“Pilots are sitting in the Air Force saying, ‘What’s my lifestyle like now? What’s my pay? What are the demands on my family?’” said Clay Pittman, chair of the Aviation Technology Department at Sinclair Community College and a former Air Force pilot.
Addressing the issue will be challenging for either side. There are no quick solutions.
“For the next 10 to 15 years, the shortage will not let up any,” Robinson said.
“I think there are limited options,” Pittman said.
“The Air Force can redouble efforts to make pilot careers in the Air Force more appealing by, for example, reducing the additional administrative duties expected of pilots,” Mattock said. And “the Air Force can lobby Congress for an increase in the maximum AvB (aviation bonus pay) available to pilots.”
A survey of Air Force crews presented on the blog “War on the Rocks,” suggests that freeing pilots of administrative duties may be an idea whose time has come.
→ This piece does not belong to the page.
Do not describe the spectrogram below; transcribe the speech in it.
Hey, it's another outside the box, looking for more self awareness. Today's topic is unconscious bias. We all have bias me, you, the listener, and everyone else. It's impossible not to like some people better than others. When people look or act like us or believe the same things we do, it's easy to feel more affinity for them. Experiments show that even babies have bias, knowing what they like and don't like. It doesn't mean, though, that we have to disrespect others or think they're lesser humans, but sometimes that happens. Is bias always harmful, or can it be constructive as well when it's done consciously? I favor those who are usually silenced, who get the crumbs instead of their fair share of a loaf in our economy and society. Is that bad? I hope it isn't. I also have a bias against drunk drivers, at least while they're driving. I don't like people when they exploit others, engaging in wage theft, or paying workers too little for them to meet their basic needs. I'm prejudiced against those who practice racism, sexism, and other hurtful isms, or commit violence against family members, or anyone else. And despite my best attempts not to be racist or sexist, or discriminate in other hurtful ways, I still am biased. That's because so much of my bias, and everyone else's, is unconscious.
Some pilots are warming to the idea of a career track that focuses on flying and less on administrative tasks, according to blog authors Jesse Friedel and Matt Cancian in a September 2018 “War on the Rocks” post.
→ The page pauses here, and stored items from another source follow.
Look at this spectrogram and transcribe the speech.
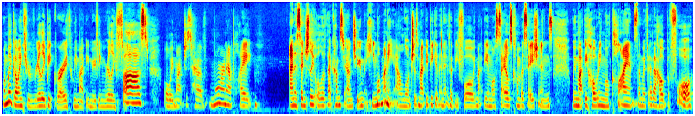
when we're going through really big growth we might be moving really fast or we might just have more on our plate. And essentially all of that comes down to making more money. Our launches might be bigger than ever before. We might be in more sales conversations. We might be holding more clients than we've ever held before.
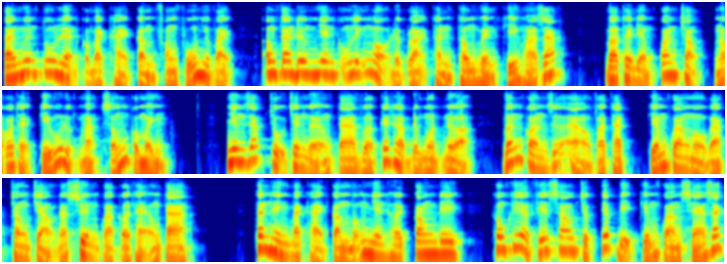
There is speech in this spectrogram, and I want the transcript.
tài nguyên tu luyện của Bạch Hải Cẩm phong phú như vậy, ông ta đương nhiên cũng lĩnh ngộ được loại thần thông huyền khí hóa giáp. Vào thời điểm quan trọng, nó có thể cứu được mạng sống của mình nhưng giáp trụ trên người ông ta vừa kết hợp được một nửa, vẫn còn giữa ảo và thật, kiếm quang màu bạc trong chảo đã xuyên qua cơ thể ông ta. Thân hình Bạch Hải cầm bỗng nhiên hơi cong đi, không khí ở phía sau trực tiếp bị kiếm quang xé rách.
“The Air Force should strongly consider establishing a technical fly-only track in the long term, while in the short-term increasing airman and contractor support for administrative functions,” Freidel and Cancian wrote. (Col. Friedel is identified as a graduate of the U.S. Air Force Weapons School and an F-16 pilot. Cancian served as a Marine captain from 2009-2013, the blog says.)
A “flying-only track would probably keep some pilots on the active force from leaving,” Robinson said.
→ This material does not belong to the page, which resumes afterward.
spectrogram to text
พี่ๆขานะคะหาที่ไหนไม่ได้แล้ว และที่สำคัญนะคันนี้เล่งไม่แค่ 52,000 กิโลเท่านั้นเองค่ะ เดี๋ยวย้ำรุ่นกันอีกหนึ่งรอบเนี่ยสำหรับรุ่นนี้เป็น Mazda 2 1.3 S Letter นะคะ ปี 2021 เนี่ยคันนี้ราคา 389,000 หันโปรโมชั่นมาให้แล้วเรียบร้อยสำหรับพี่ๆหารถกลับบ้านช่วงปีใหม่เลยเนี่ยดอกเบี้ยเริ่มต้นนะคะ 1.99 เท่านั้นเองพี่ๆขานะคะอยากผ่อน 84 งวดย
Pittman lived the problem — he is a six-year Air Force veteran who flew for 27 years in the Reserve. One attraction that kept him serving was: He could stay in the cockpit.
“I had many jobs (in the Reserve),” Pittman said. “But all those positions still involved flying. It was a still a flying billet, a flying slot.”
In time, Air Force officers who rise through the ranks fly less and less. It’s unavoidable, according to those who have served.
“The Air Force is a service where historically the pilots have been commanders; they run the Air Force,” Lane said. “They need that career-broadening experience.”
Pittman called it the “up or out career model.”
Pittman pointed to pay, saying the Air Force has historically resorted to bonuses to keep pilots on board.
“They pay very, very large bonuses,” he said. Typically, the bonuses could reach six-figures, spread out over the length of a pilot’s renewed commitment, he added.
U.S. Rep. Mike Turner, R-Dayton, is chairman of the House Armed Services Subcommittee on Tactical Air and Land Forces. The issue of pilot retention has been on the subcommittee’s radar, he said.
Turner said he understands the current shortage is about 1,800-plus pilots. The committee asked the Air Force to perform a “real analysis” of the gap.
A report to the committee is due Dec. 7.
The committee is also looking at demands on pilots. Today, only officers can control UAVs (unmanned aerial vehicles). A question committee members are asking is: Can enlisted airmen or warrant officers undertake the flying of UAVs, as well as others, “that can free up pilots for flying planes,” Turner said.
And Turner believes education should be considered and perhaps pushed.
“There was a time when people would dream of being a pilot,” Turner said. “And today, they have real opportunities to get training.”